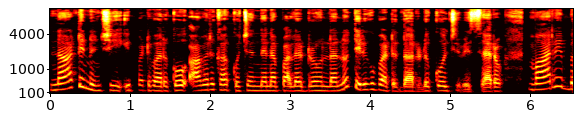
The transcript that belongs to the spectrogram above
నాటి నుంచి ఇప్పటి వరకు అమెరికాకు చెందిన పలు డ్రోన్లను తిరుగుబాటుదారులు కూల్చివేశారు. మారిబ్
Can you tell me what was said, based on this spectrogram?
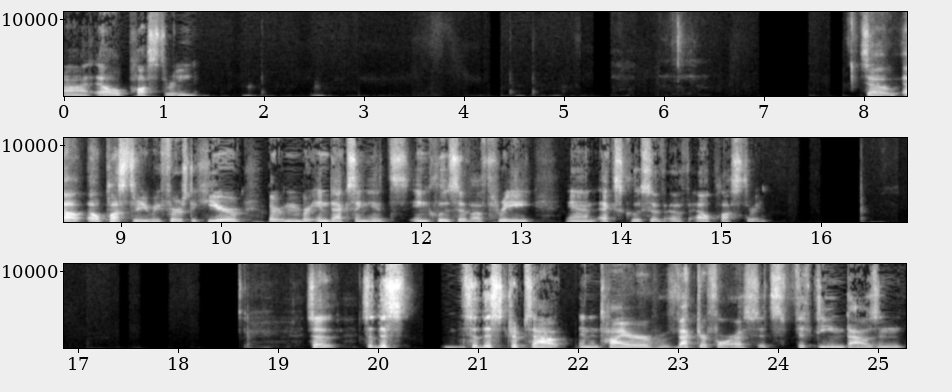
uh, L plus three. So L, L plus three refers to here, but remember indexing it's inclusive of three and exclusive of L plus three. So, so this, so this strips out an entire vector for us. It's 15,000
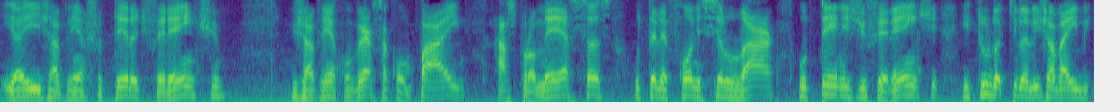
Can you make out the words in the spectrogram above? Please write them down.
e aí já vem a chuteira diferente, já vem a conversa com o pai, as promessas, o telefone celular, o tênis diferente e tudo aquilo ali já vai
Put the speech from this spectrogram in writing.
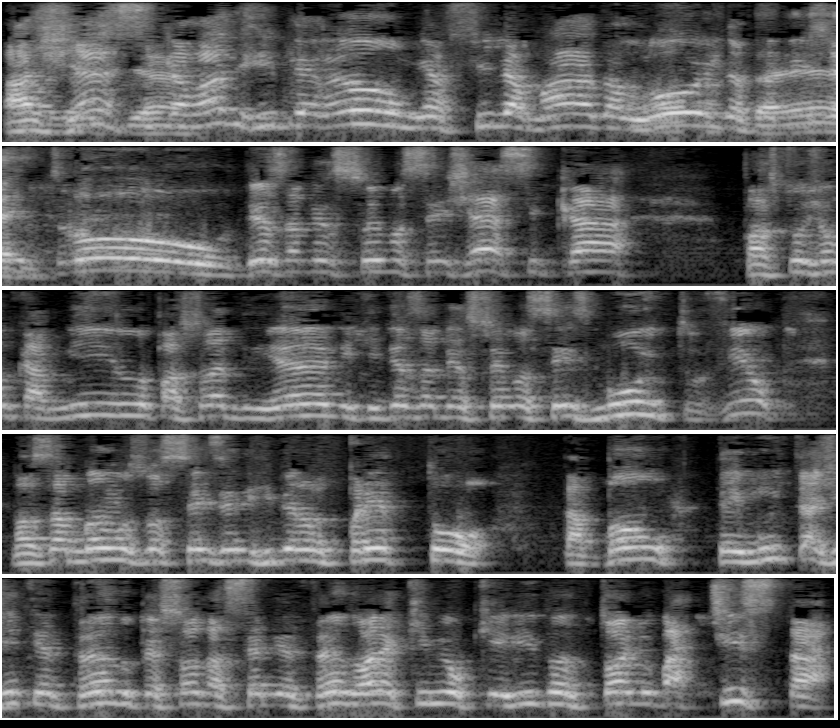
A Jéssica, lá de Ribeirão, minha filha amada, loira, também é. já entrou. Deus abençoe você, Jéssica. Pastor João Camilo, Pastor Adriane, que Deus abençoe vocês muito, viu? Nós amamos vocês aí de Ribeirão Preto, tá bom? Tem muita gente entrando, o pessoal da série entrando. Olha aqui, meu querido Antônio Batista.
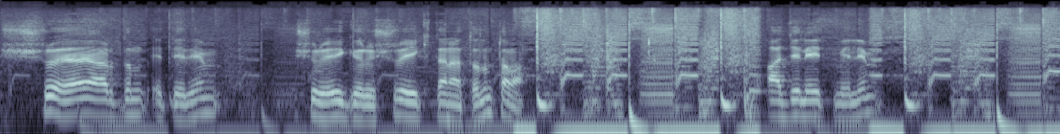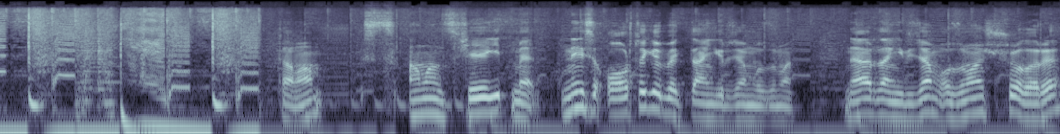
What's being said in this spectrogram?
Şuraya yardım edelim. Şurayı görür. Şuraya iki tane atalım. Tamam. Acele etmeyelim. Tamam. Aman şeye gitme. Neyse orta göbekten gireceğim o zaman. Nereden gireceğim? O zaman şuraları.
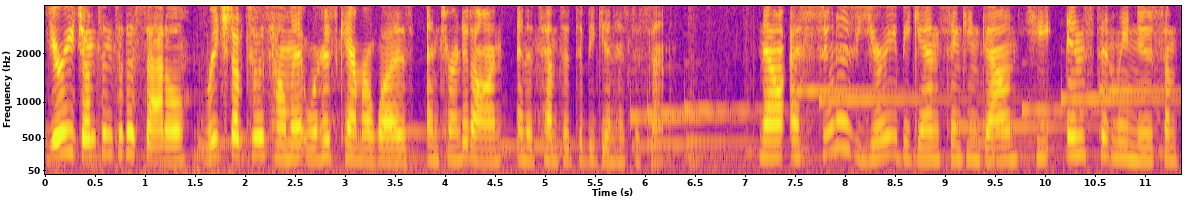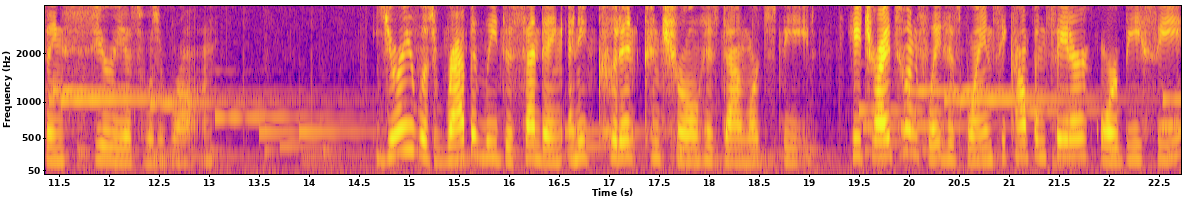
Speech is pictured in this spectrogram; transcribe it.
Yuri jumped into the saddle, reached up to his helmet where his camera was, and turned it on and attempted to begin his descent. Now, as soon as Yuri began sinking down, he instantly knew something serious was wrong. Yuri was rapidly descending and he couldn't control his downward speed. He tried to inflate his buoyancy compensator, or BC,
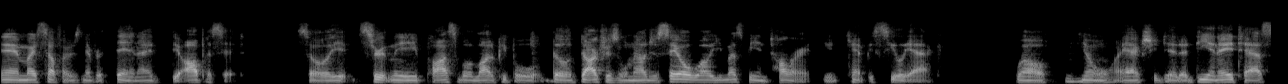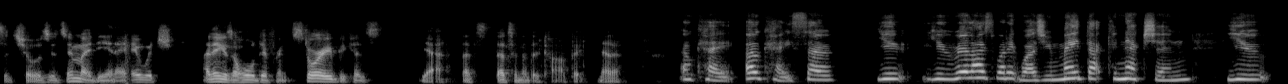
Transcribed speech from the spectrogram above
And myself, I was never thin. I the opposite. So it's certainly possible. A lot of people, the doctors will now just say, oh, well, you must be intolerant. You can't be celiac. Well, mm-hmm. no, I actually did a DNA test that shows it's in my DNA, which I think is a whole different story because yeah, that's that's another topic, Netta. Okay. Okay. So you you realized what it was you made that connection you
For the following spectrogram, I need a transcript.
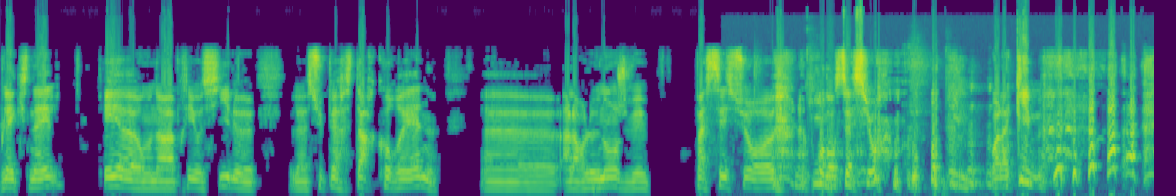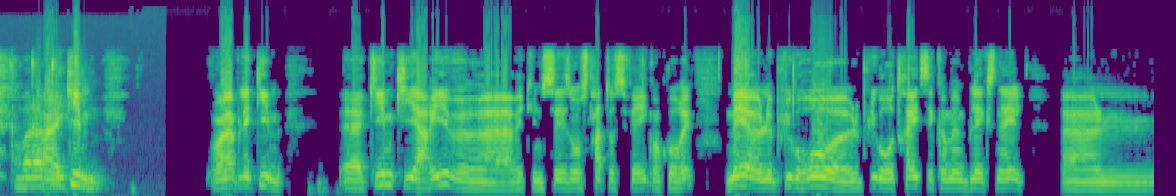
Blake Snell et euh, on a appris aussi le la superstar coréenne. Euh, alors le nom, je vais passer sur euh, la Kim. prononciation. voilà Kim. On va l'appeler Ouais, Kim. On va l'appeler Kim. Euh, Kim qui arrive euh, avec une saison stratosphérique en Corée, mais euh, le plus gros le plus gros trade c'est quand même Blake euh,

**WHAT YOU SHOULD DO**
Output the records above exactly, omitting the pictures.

**TASK RESPONSE**
The transcript that belongs to the spectrogram above
నాటి నుంచి ఇప్పటి వరకు అమెరికాకు చెందిన పలు డ్రోన్లను తిరుగుబాటుదారులు కూల్చివేశారు. మారిబ్
Can you tell me what was said, based on this spectrogram?
uh, L plus three. So L, L plus three refers to here, but remember indexing it's inclusive of three and exclusive of L plus three. So, so this, so this strips out an entire vector for us. It's 15,000
Can you make out the words in the spectrogram above? Please write them down.
e aí já vem a chuteira diferente, já vem a conversa com o pai, as promessas, o telefone celular, o tênis diferente e tudo aquilo ali já vai
Put the speech from this spectrogram in writing.
A Jéssica, lá de Ribeirão, minha filha amada, loira, também é. já entrou. Deus abençoe você, Jéssica. Pastor João Camilo, Pastor Adriane, que Deus abençoe vocês muito, viu? Nós amamos vocês aí de Ribeirão Preto, tá bom? Tem muita gente entrando, o pessoal da série entrando. Olha aqui, meu querido Antônio Batista.
What's being said in this spectrogram?
Şuraya yardım edelim. Şurayı görür. Şuraya iki tane atalım. Tamam. Acele etmeyelim. Tamam. Aman şeye gitme. Neyse orta göbekten gireceğim o zaman. Nereden gireceğim? O zaman şuraları.
Speech is pictured in this spectrogram; transcribe it.
Yuri jumped into the saddle, reached up to his helmet where his camera was, and turned it on and attempted to begin his descent. Now, as soon as Yuri began sinking down, he instantly knew something serious was wrong. Yuri was rapidly descending and he couldn't control his downward speed. He tried to inflate his buoyancy compensator, or BC,
Transcribed speech from the spectrogram above
And myself, I was never thin. I the opposite. So it's certainly possible. A lot of people, the doctors will now just say, oh, well, you must be intolerant. You can't be celiac. Well, mm-hmm. no, I actually did a DNA test that shows it's in my DNA, which I think is a whole different story because yeah, that's that's another topic, Netta. Okay. Okay. So you you realized what it was you made that connection you
For the following spectrogram, I need a transcript.
Blake Snell et euh, on a appris aussi le la superstar coréenne. Euh, alors le nom, je vais passer sur euh, la Kim. prononciation. voilà Kim. On va l'appeler Ouais, Kim. On va l'appeler Kim. Euh, Kim qui arrive euh, avec une saison stratosphérique en Corée, mais euh, le plus gros le plus gros trade c'est quand même Blake euh,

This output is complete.